Senator Tom Harkin and others hoping to get the U.S. Senate to ratify an international treaty on disability rights are hoping support from veterans groups will help switch opponents into supporters.
“We’re working on it. We have some problems, but we’re going to try. I never give up,” Harkin says. “The veterans groups are really focused on this now.”
Harkin, the main sponsor of the 1990 Americans with Disabilities Act, says the rest of the world is waiting for the U.S. to join the international Convention on the Rights of Persons with Disabilities.
“I’m not here to tell you that if we join it, it’s going to change the world overnight, but it will start us on the path,” Harkin says. “It’ll start changing things.”

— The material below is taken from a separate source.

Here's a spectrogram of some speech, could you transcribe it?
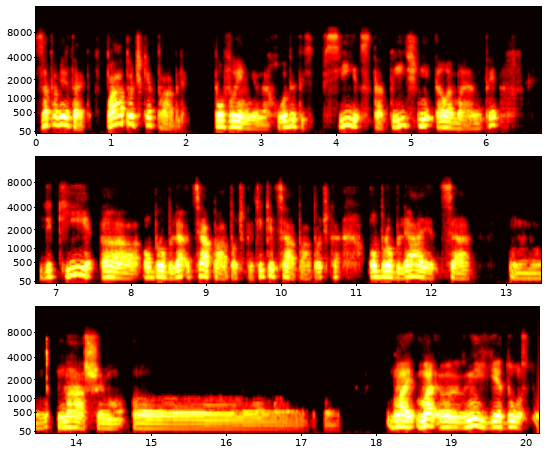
Запам'ятайте, в папочці Public повинні знаходитись всі статичні елементи, які е, обробля... ця папочка, тільки ця папочка обробляється нашим е, май, май, е, в ній є доступ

In late 2012, the U.N. treaty on rights for people with disabilities failed to win ratification in the U.S. Senate, falling short by five votes. Today is the first day it’s eligible for another vote. Wade Henderson of the Leadership Conference on Civil and Human Rights notes all the major U.S. veterans groups lined up at a news conference last week as a show of support for the treaty.
“Veterans who gave everything for the country, but now can’t get the support they need to be able to travel around the world,” Henderson said last Friday, “to be able to work overseas, to bring their families because the countries in which they’d like to work often don’t have the accommodations to allow them to do what they can do.”
Henderson and Harkin participated in a forum at Drake University last Friday to mark the 24th anniversay of the Americans with Disabilities Act. Kelly Buckland, another speaker at the event, hinted there will be a big demonstration in Washington, D.C. this week to put the pressure on Senators to act.
“There’s only a few of them that are standing in the road of the United States ratifying the Convention on the Rights of People with Disabilities and we need to convince them it’s the right thing to do for America,” he said. “It’s the right thing to do for the rest of the world and the United States needs to maintain its leadership in the rights of people with disabilities.”
While Harkin supports the treaty, Republican Chuck Grassley — Iowa’s other U.S. Senator — voted against it in 2012. Grassley’s long-time friend — former Kansas Senator Bob Dole — went to capitol hill last week to urge reluctant Republicans to support the treaty.
In December of 2012, Grassley said he had “serious concerns” the treaty could give a United Nations committee authority to criticize U.S. disability laws and “infringe on U.S. sovereignty.”